Overall, the SD609 brings flexibility, stability and performance to large, deep-hole drilling applications. While its primary use right now is in the machining of fluid ends, other manufacturers who require big diameter holes can benefit from this customized solution. Because Seco realizes every application is different, the company is always ready to work with its customers on developing the best possible solution for addressing a unique challenge—in fact that’s how the SD609 came about in the first place.    

About the Author  
Scott is the drilling manager for Seco, responsible for the product development, applications support and marketing of advanced hole-making solutions. In his spare time, he enjoys participating in outdoor activities such as jet skiing, snow skiing and golfing. Contact Scott at

Friday, August 3, 2012

8 Reasons PCBN Hard Turning Shines in Finishing Operations

By Chad Miller, Product Manager – Advanced Materials

Recent advances in cutting tool technology have increased the acceptance of hard turning as a finishing operation of critical surfaces. In fact, hard turning with tools made from polycrystalline cubic boron nitride (PCBN) is more productive, cost-effective and can produce better results than grinding when finishing hardened steel parts between 45 and 64 HRc.

Top eight reasons hard turning with PCBN tools is better than grinding:
  1. A CNC lathe costs up to 50 percent less than a grinding machine.
  2. When compared to a grinding machine, a CNC lathe has more machining flexibility and boasts faster tool changes.
  3. CNC lathes take up less floor space than grinders and do not need flume systems.
  4. PCBN tools have low-maintenance requirements.
  5. PCBN inserts can produce an equal or better surface finish than grinding, while at the same time having a higher removal rate. (Results depend on the right combination of feedrate, insert nose radii and workpiece material.)
  6. The structure of many PCBN grades permits for productive machining in difficult conditions, including interrupted cuts, and typically does not require the use of coolant, which keeps costs down.
  7. Tool maintenance is simplified as PCBN tools may be quickly indexed to a new edge or removed and replaced with new inserts, and do not require truing or dressing to maintain the cutting profile.
  8. PCBN tool inserts, combined with a plunge turning technique, produce as good or better tolerances than conventional grinding. (Plunge turning uses the entire cutting edge or a portion of the cutting edge to create an orthogonal cut. This process can reduce machining time by as much as 90 percent, producing parts with comparable surface integrity to those that are ground.)

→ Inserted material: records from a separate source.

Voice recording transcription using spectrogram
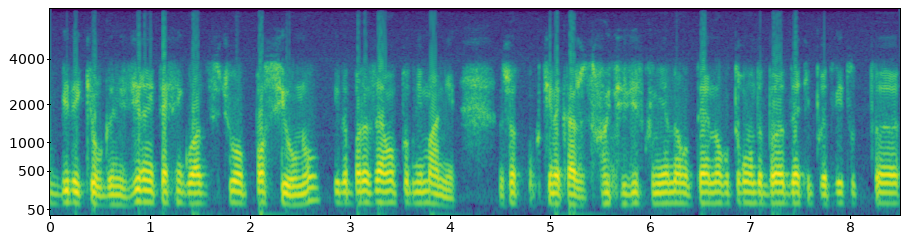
бидейки организирани, техния глас да се чува по-силно и да бъде взема под внимание. Защото ако ти не кажеш своите изисквания, много, те е много трудно да бъдат взети предвид от а,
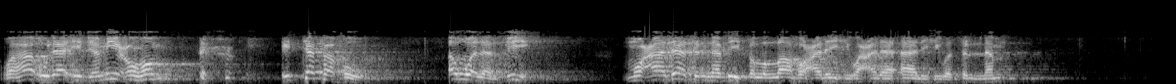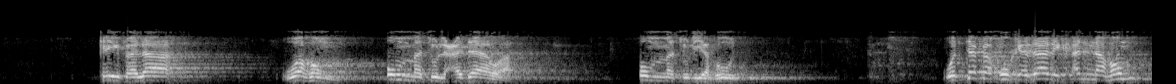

For years, PCBN cutting tools were not a top choice among manufacturers because of their high costs, which can be up to 20 times more than conventional solutions. However, manufacturers now realize that PCBN tools make perfect economic sense in hard turning finishing operations because of their amazing efficiencies in terms of overall productivity and tool life.

If hard turning is something you’re considering for your finishing operations, Seco makes a variety of PCBN cutting tools well suited for such a purpose. Highly notable are our new CBN060K, CBN100 and CBN300 grades because they are the only solid PCBN inserts specifically developed for machining hard steel.

Similar to conventional carbide inserts, these solid PCBN inserts make use of all of their edges, which are longer than common PCBN inserts. In a study comparing these solid PCBN inserts to various tipped inserts from five different cutting tool manufacturers, cost-per-edge savings ranged between 25 and 208 percent. As an added advantage, the solid CBN060K and CBN100 grades make plunge turning possible for two reasons, properties of the grades and long usable cutting edges.

Hard turning has definitely gained momentum over conventional finishing methods and become more widely recognized as a step up in both productivity and cost effectiveness. And as an increasing number of manufacturers continue to embrace PCBN hard turning, the economic benefits will continue to add up.

About the Author
Chad manages Seco's advanced materials product lines, including all CBN and PCD products. When he's not helping customers implement advanced metalcutting solutions, you can find him training for and running 5K, 10K and 1/2 marathon races and triathlons. Chad can be reached at